4) Fire alarm systems must meet new MNS standards
“The 2007 edition of the NFPA 72 added annex materials to guide allowing a fire alarm system to be used”
The role of communication in fire systems has been evolving for years, and NFPA 72 has been evolving with it. The 2007 edition of the NFPA 72 added annex materials to guide allowing a fire alarm system to be used or connected to a Mass Notification System (MNS).
In the 2010 edition, this was taken a step further with the creation of Chapter 24, Emergency Communications Systems (ECS).
UL 2572 Standard
At that time there were no listing standards for MNS or ECS, but that was about to change. UL created a new Standard in 2016, UL 2572 Standard for Mass Notification Systems. This new Standard allows for equipment to become certified to be used for MNS or ECS applications.
Since the Standard has been released many manufacturers have been able to obtain this certification for their respective systems.

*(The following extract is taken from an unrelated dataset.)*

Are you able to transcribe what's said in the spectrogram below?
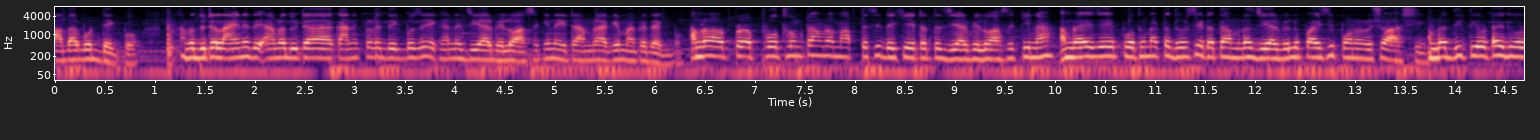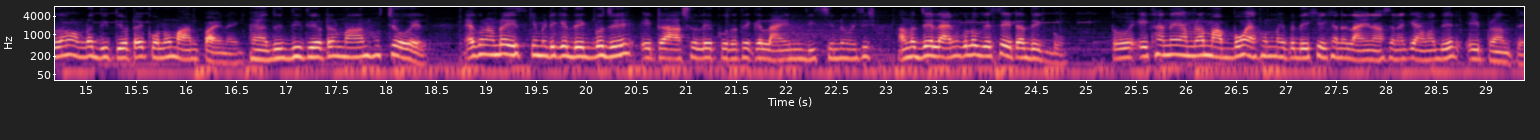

Starting with the 2022 edition of NFPA 72, control units installed as part of an MNS must be listed by applicable standards such as UL 2572, and Mass Notification Systems.
5) You are key to the process
The NFPA has made the process of updating NFPA 72 rigorous, open and inclusive, and the organization values your opinion. Don’t sit on the sidelines.
Your knowledge, input, and feedback will help ensure that life safety standards continue to improve in a way that makes sense for everyone. If you believe there are key changes that should be addressed or new technologies that should be added, go to the NFPA website to make your voice heard.